When you approach, I’m sitting with a notebook in hand, scribbling away furiously. It takes a moment for me to realize you’re standing next to me. I look up, blinking as I try to snap back into reality.
“Hey Paul, how’s it going?”
“Not too bad, what are you up to?”
“Nothing much. I hadn’t heard from you in a while. Whacha writing?”
I glance down at my notebook, and recognize that to the untrained eye it looks not entirely unlike the opening sequence in “Se7en”.
“Uhm… Well, it’s kind of hard to explain… And… It’s a little weird.”
“I’ve got some time.” You sit on the floor and peer up at me, and I find myself feeling a little like I imagine Fred Penner might have felt at the beginning of his shows, sans guitar.
“Well… Alright… Do you know anything about quantum physics? [Phrases like this mean you’re in for a really interesting conversation– or a nap. I guess we’ll see.]
You stare at me blankly.
“Yeah, I don’t know a whole lot about it either… but, basically quantum physics involves the study of matter at sub-atomic levels. Apparently, when things get either ridiculously large, or unbearably tiny, they stop behaving the way we’d expect. A lot of study has taken place over the years to try and figure out why things happen the way they happen. I heard a snippet of a theory the other day that sort of captured my imagination.”
“Okay… Well, when scientists are looking at a nanomolecule, they’ll interact with it in some way… They’ll do something that will cause the molecule to have a specific reaction… What they’re finding, is that the molecule doesn’t always seem to react the way they expect it to. In fact, every now and then, for just a split second, the nanomolecule will wind up doing the exact opposite of what they expect. Thus far, they’ve had no luck figuring out what’s going on. But some scientists have postulated that perhaps, what’s happening is that we’re viewing a brief glimpse into an alternate reality.”
“Basically, the gist is that on a sub-atomic level, something can exist in multiple forms. The extension of this is that if we flip a coin, we’ve created a new universe. The head universe, and the tales universe. For every decision you’ve ever made, there’s a complete universe, in which you’ve made the opposite choice. We’ve probably died in other universes. In some of these we’re married, in others we’re single. In some we might be homeless, in others we might be rich. There are nearly infinite variations that versions of ourselves might be existing in. Are you following me so far?”

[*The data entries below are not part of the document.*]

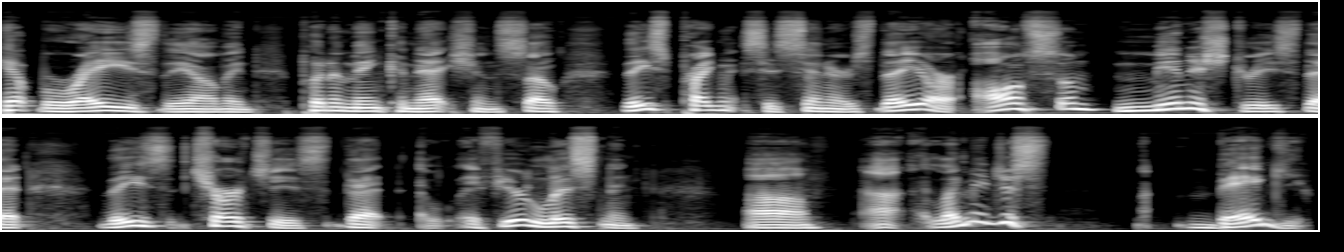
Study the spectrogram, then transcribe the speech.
help raise them and put them in connections so these pregnancy centers they are awesome ministries that these churches that if you're listening uh, uh, let me just beg you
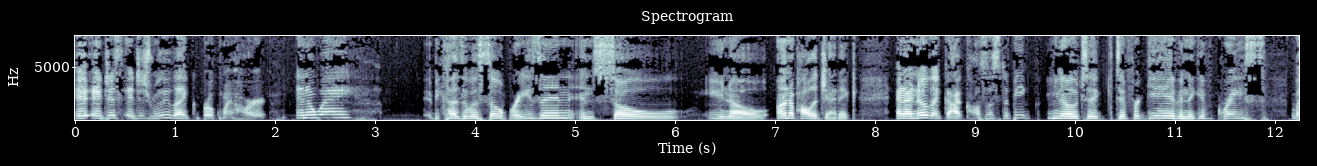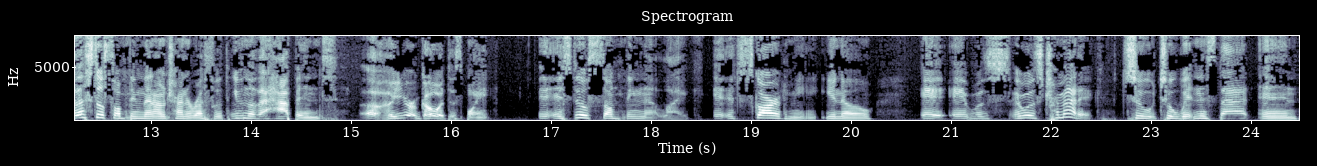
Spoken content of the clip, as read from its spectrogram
it, it just it just really like broke my heart in a way because it was so brazen and so you know unapologetic. And I know that God calls us to be, you know, to to forgive and to give grace, but that's still something that I'm trying to wrestle with, even though that happened uh, a year ago at this point, it, it's still something that like it, it, scarred me. You know, it it was it was traumatic to to witness that and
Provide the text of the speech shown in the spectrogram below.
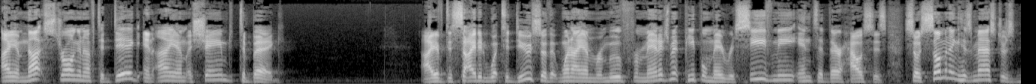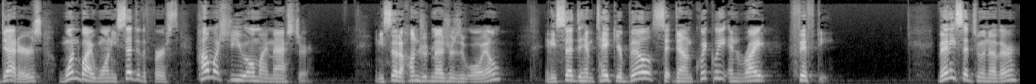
I am not strong enough to dig, and I am ashamed to beg. I have decided what to do so that when I am removed from management, people may receive me into their houses. So, summoning his master's debtors, one by one, he said to the first, How much do you owe my master? And he said, A hundred measures of oil. And he said to him, Take your bill, sit down quickly, and write 50. Then he said to another,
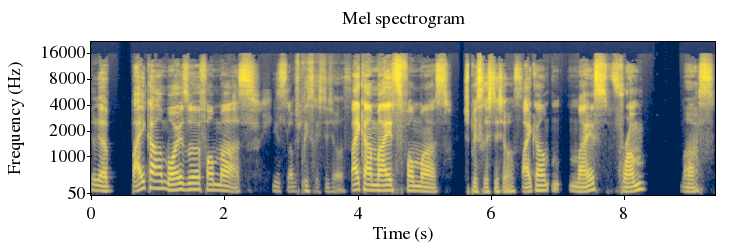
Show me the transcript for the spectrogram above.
Der Biker-Mäuse vom Mars. Hieß, glaube ich. Sprich's richtig aus. Biker-Mais vom Mars. Sprich's richtig aus. Biker-Mais from Mars.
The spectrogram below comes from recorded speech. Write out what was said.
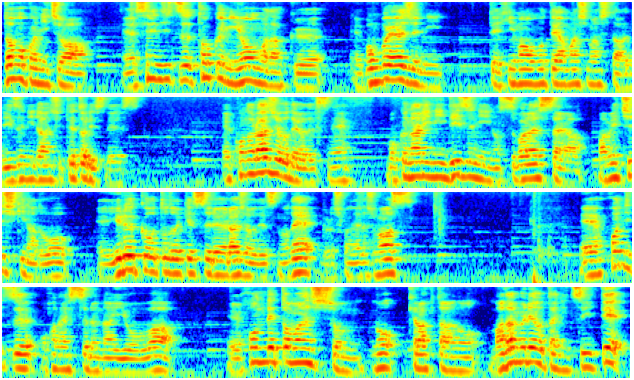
どうもこんにちは、えー先日特に用もなく、えーボンボヤージュに行って暇を持て余しましたディズニー男子テトリスです、えーこのラジオではですね僕なりにディズニーの素晴らしさや豆知識などを、えーゆるくお届けするラジオですのでよろしくお願いいたします、えー本日お話しする内容は、えーホンデッドマンションのキャラクターのマダム・レオタについて、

“I… Yeah, I think so.”
“Okay… So, I started thinking… If we exist in nearly an infinite amount of variations, the same would have to have been true for Jesus, right?”
“I tend to think so… but what if him being the son of God affected this somehow? Like, what if Jesus existed in a thousand different universes, but what if because God exists outside of our reality, he made Jesus sort of like an “anchor”? What if Jesus existed in each and every one of his disciples multi-verses, but made the same decisions in each?”

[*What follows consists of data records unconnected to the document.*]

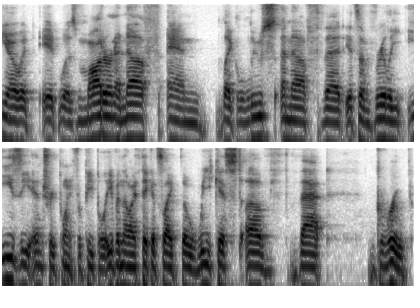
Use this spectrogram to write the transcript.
you know, it, it was modern enough and like loose enough that it's a really easy entry point for people, even though I think it's like the weakest of that group.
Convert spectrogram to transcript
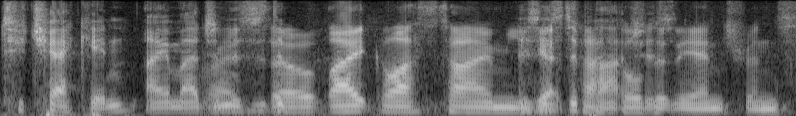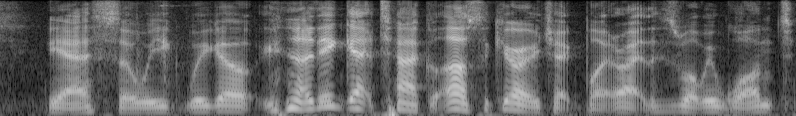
to check-in. I imagine Right, this is so, like last time, you get tackled at the entrance. the yeah. So we we go. I didn't get tackled. Oh, security checkpoint. Right. This is what we want.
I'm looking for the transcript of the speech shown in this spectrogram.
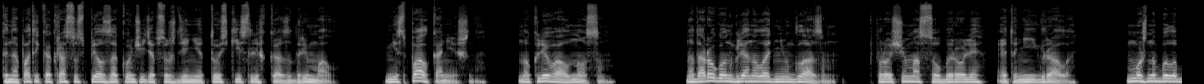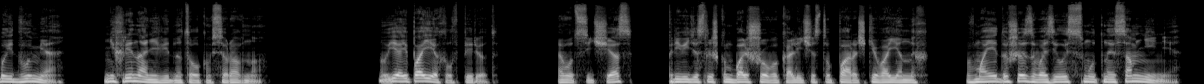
Конопатый как раз успел закончить обсуждение Тоськи и слегка задремал. Не спал, конечно, но клевал носом. На дорогу он глянул одним глазом. Впрочем, особой роли это не играло. Можно было бы и двумя. Ни хрена не видно толком все равно. Ну, я и поехал вперед. А вот сейчас, при виде слишком большого количества парочки военных, в моей душе завозилось смутное сомнение.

“Huh… Like, Jesus was consistent from one universe to another?”
“Yeah! What if Jesus had such insight into the people around them because he had witnessed them in a thousand different contexts? Maybe that’s how he wound up being able to consistently say so many poignant things?”

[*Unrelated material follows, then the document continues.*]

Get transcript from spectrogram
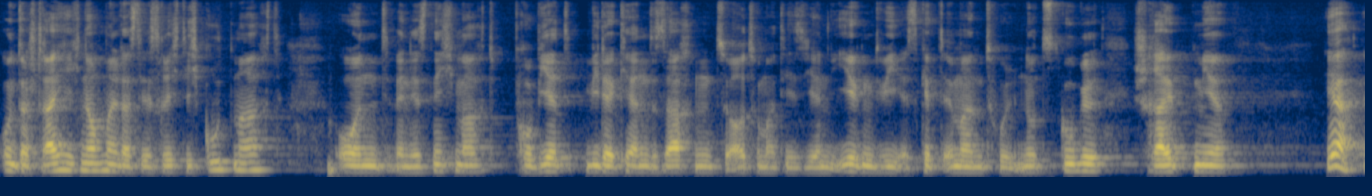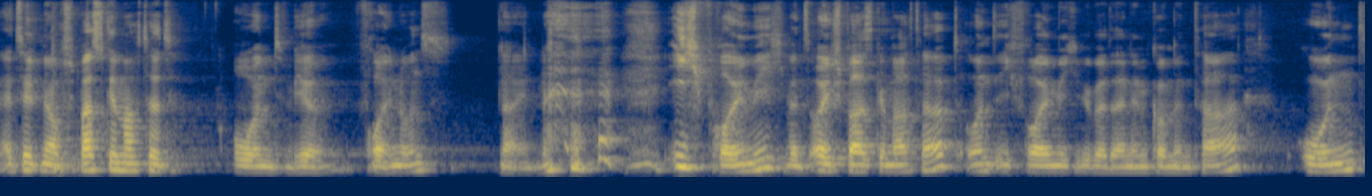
unterstreiche ich nochmal, dass ihr es richtig gut macht. Und wenn ihr es nicht macht, probiert wiederkehrende Sachen zu automatisieren. Irgendwie, es gibt immer ein Tool. Nutzt Google, schreibt mir, ja, erzählt mir, ob es Spaß gemacht hat. Und wir freuen uns. Nein. ich freue mich, wenn es euch Spaß gemacht hat. Und ich freue mich über deinen Kommentar. Und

“So… do you think that the… ‘multi-Jesuses’ could communicate with each other?”
“I don’t know… I wouldn’t necessarily think they could directly… But maybe it was like learning… Like, the Jesus in the Peter-as-a-tax-collector universe witnesses something intrinsic about who Peter is, and all of the other mult-jesuses learned that same piece of truth at the same time.”
“And Jesus is the only one who can do this…–
“Because he was born of God, who exists as a being completely outside the influence of quantum physics.”
“I know, right?”
“So… Does this change anything? Like… I don’t know… About anything?”
“Not as far as I can tell. I’ve been scribbling different “what if” scenarios down, and I can’t really convince myself that any of it actually matters in terms of having an effect on us. No matter what, we’re stuck inside our own mult-verse, so we can only guess.”
“So, essentially, we just spent fifteen minutes talking about nothing?”
“Yeah, more or less. If it helps, the name of the guy attributed to discovering quantum physics name was Michael Faraday.”
“Why would that help?”
“Because the name of the quantum physicist on Lost was Daniel Faraday. Now you’ve got a shiny new piece of trivia and don’t have to leave this conversation totally empty-handed.”